The domestic cat is one of our most popular pets. In Norway alone, 5.4 million people own approximately 770,000 cats.
But where do our four-legged friends go? The cat wants to go outside, you open the door, it leaves and disappears. After a while it returns, but where was it in the meantime?
Researchers and master’s students at NMBU, the Norwegian University of Life Sciences, are shedding some light on the feline mystery. They have GPS-marked almost 100 pet cats in a small town in Eastern Norway and tracked the cats when they were outside.
“The goal was to map the movements of an entire population of pet cats within the same area,” says NMBU-professor Richard Bischof.
The cat owners all lived within about one square kilometer, which gave the researchers a very detailed insight into many cats’ activities within a limited area. The high number of cats within such a small area makes this cat tracking study unique.
In your neighbor’s garden

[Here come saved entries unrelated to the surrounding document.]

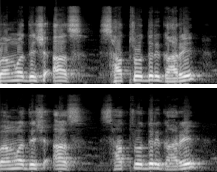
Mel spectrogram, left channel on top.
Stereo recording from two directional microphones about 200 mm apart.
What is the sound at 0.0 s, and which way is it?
A man's voice, 40° left (ahead or behind).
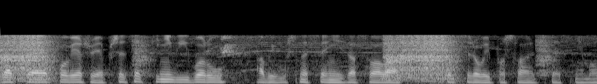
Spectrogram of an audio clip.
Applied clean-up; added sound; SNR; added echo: none; Drill; -1 dB; none.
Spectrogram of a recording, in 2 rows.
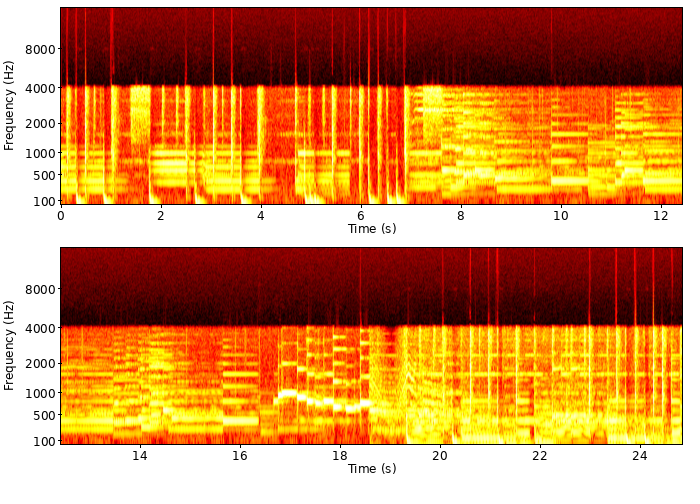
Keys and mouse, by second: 0.0 g, 1.8 click, 3.1 g, 4.7-5.7 drag, 5.7 g, 8.4-11.9 drag, 8.4-11.9 right drag, 12.4 g, 15.1 click, 16.2 click, 16.5 click, 16.8 click, 17.2 click, 17.2 right click, 18.8 g, 23.5 click, 23.5 right click.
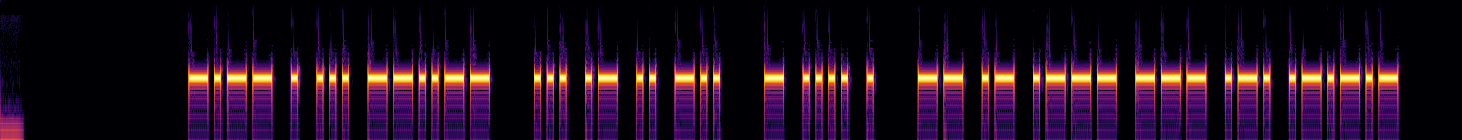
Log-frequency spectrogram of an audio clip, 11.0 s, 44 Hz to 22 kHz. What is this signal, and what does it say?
Morse code, heard as a keyed tone, about 25 wpm, 700 Hz. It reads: YES, SAID THE MAJOR.
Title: Sentences from Top 1000 Words - Review Part 4 - 25wpm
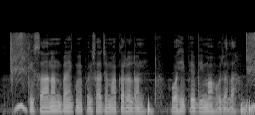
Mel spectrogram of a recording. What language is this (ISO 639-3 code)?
bho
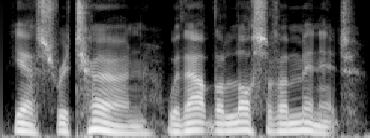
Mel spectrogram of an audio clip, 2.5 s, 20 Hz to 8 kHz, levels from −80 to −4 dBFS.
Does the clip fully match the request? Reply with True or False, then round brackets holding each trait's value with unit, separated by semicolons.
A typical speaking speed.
True (195 wpm)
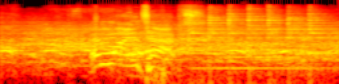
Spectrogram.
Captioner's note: bell ringing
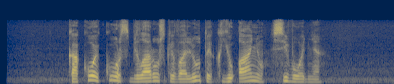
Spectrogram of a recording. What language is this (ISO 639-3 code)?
rus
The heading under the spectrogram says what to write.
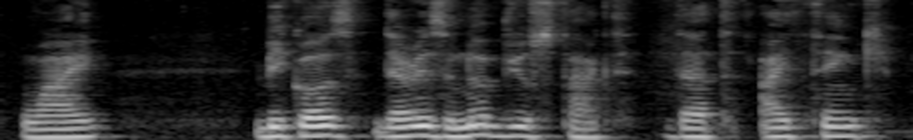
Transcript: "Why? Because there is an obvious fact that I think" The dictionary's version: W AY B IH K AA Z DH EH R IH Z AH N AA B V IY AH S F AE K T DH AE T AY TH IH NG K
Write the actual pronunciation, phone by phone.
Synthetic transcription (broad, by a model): W AY B IH K AA Z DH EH R IH Z AH N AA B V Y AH S F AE K T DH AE T AY TH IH NG K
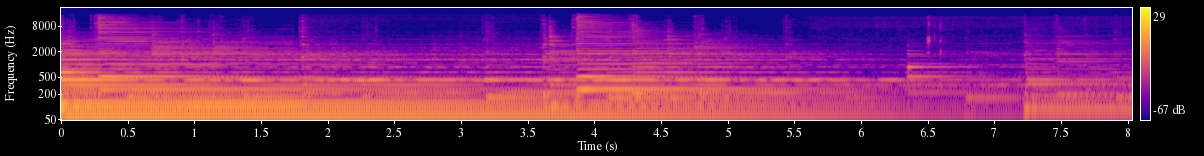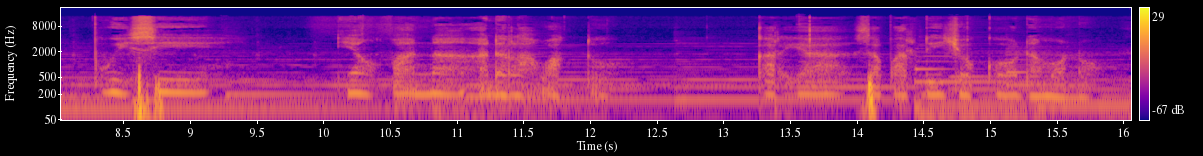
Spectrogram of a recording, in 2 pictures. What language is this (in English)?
Indonesian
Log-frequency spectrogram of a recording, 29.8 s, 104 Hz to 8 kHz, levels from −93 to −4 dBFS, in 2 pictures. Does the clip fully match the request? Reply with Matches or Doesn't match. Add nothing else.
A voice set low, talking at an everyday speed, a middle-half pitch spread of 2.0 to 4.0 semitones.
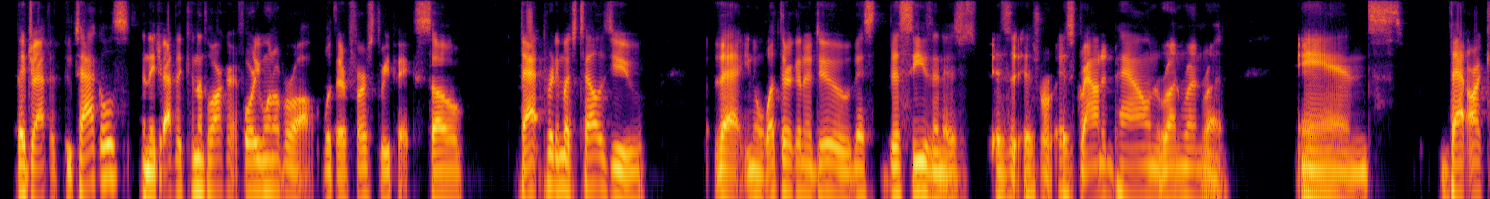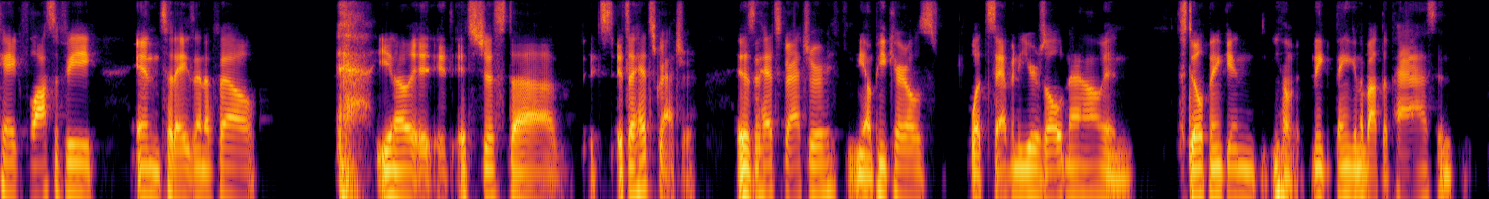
Matches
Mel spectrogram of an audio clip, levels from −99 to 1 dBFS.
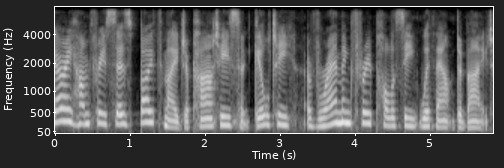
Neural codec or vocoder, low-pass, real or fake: codec, 16 kHz, 4 kbps, FunCodec, trained on LibriTTS, 50 frames a second; 7.2 kHz; fake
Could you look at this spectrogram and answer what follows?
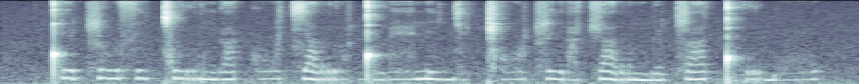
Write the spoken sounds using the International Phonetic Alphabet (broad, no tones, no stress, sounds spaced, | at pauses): ǃ i ʈ͡ʂ ɯ s i ǀ u r ŋ ɡ a k o̤ t͡ɕ a r o̤ ɡ͡ǃ ɯ ɾ e̤ n i ɟ e̤ ǁ o̤ ʈ͡ʂ i ɾ a̤ t͡ʃ a r m b e ʈ͡ʂ a ɡ͡ǃ o̤ r b o̤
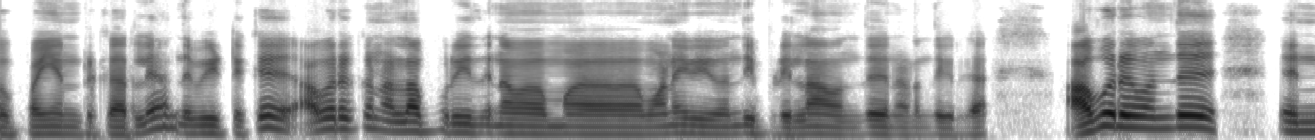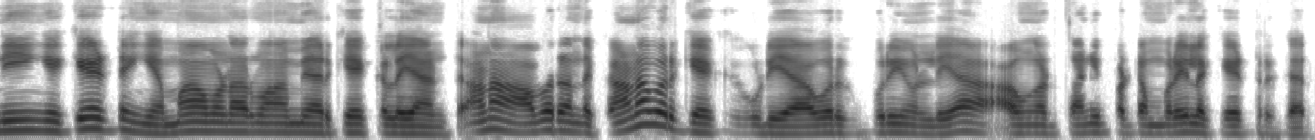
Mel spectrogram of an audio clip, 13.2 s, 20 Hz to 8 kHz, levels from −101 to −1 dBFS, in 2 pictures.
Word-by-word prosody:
பையன் 115 Hz, -1 st, -2 dB
இருக்காருல்ல, 110 Hz, -, -2 dB
அந்த 125 Hz, -, -6 dB
வீட்டுக்கு, 125 Hz, -, -2 dB, 0.2 s
அவருக்கும் 190 Hz, 0 st, -1 dB
நல்லா 155 Hz, 0 st, +3 dB
புரியுது 130 Hz, -3 st, -5 dB
நம்ம 120 Hz, 0 st, -1 dB, 0.2 s
ம -, -, -1 dB, 0.4 s
மனைவி 120 Hz, +1 st, -3 dB
வந்து 120 Hz, +2 st, -5 dB
இப்டிலாம் 110 Hz, +1 st, -2 dB
வந்து 105 Hz, +2 st, -4 dB
நடந்துக்கிறா. 105 Hz, 0 st, -8 dB, 0.5 s
அவரு 230 Hz, -2 st, +8 dB
வந்து 210 Hz, +2 st, +5 dB, 0.6 s
நீங்க 165 Hz, -1 st, +1 dB
கேட்டீங்க 170 Hz, -9 st, +2 dB
மாமனார், 150 Hz, -2 st, +1 dB
மாமியார் 135 Hz, -2 st, 0 dB
கேட்கலையான்டு 120 Hz, -4 st, +1 dB
ஆனா, 180 Hz, +3 st, +2 dB
அவரு 165 Hz, +1 st, +2 dB
அந்த -, -, -3 dB
கணவர் 240 Hz, -, +2 dB
கேட்கக்கூடிய 125 Hz, -2 st, -2 dB
அவருக்கு 125 Hz, -1 st, -2 dB
புரியும் 135 Hz, -3 st, -2 dB
இல்லையா 120 Hz, +6 st, 0 dB, 0.2 s
அவங்க 125 Hz, 0 st, -1 dB, 0.2 s
தனிப்பட்ட 130 Hz, 0 st, -5 dB
முறையில 135 Hz, +2 st, +2 dB
கேட்டிருக்கார். 105 Hz, -4 st, -4 dB
130 Hz, 150 wpm, -23 LUFS, 115-155 Hz, 0.6 s, அவரு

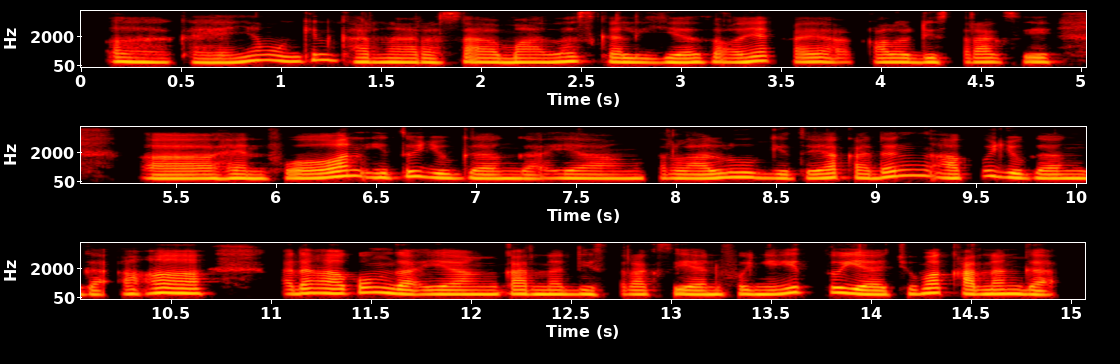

The results from this small Norwegian town corresponds with similar research from other European countries: the answer to the cat mystery lies significantly closer to home than the owners probably expected.
The cats spent an average of 79% of their time outdoors within 50 meters of the owner’s home. The average maximum distance for all cats was 352 meters.
“Some individuals traveled relatively far, sometimes several kilometers, but those were the exceptions,” says Bischof.
Most cats are literally just around the corner when they are outside.
“As far as we know, no one has ever tracked that many cats in one small area. This made it possible for us to show what a domestic cat population looks like in time and space,” Bischof says.
“We tend to think of animal populations as a collection of individuals or a single number,” Bischof continues. “Instead, I prefer to see them as surfaces that envelop and interact with the landscape.”
Bischof also points out that most cat owners probably do not think of their cat as a member of a larger animal population. But they are clearly part of what the researchers called the “catscape” in their article.
“The catscape is the combined intensity with which an area is used by all cats living there, and we were able to create a map of it using GPS data,” Bischof says.
Large differences between individuals
The results showed that there was great variation between the individual cats in how they used the landscape.
“This is quite typical,” says Bjarne O. Braastad, professor emeritus of ethology at NMBU.
“Cats have different personalities, and research results reflect this: there is often great variation.”
He goes on explaining that the cats probably spend a lot of time near the home in their own garden to rest.
“It is also worth noting that almost all the cats were neutered,” he adds. “It will of course play an important role. Neutered cats are less likely to roam.”
How the animals use the landscape also dictates how they interact with the environment. And cats definitely have some effects on their natural surroundings.
“An interesting topic for further studies is of course the effects on local wildlife,” says project manager and professor Torbjørn Haugaasen.
“We did not have the opportunity to include it in this project period, but in the future we would like to take a closer look at that as well.”
A large part of the project has been carried out by NMBU’s master’s students.
“It has been a good combination of research and education,” says Haugaasen. “The students have gained a lot of practical experience with applied science, and also been co-authors of the scientific article.”
Although the study has so far been focused on eastern Norway, rumors spread, and the project received inquiries from across the country to join.
“People are obviously very curious about what their cat does when it is out and about. Interest has been really high,” says Haugaasen.
After the data collection and data analysis was complete, the cat owners gained access to digital maps where they could see where their pet had been.
The researchers conclude by pointing out how important the cat owners’ help has been.
“We could not have done this without them.”
“As an added bonus, we had the opportunity to include many families with children in our research. Maybe we have inspired some budding scientists?”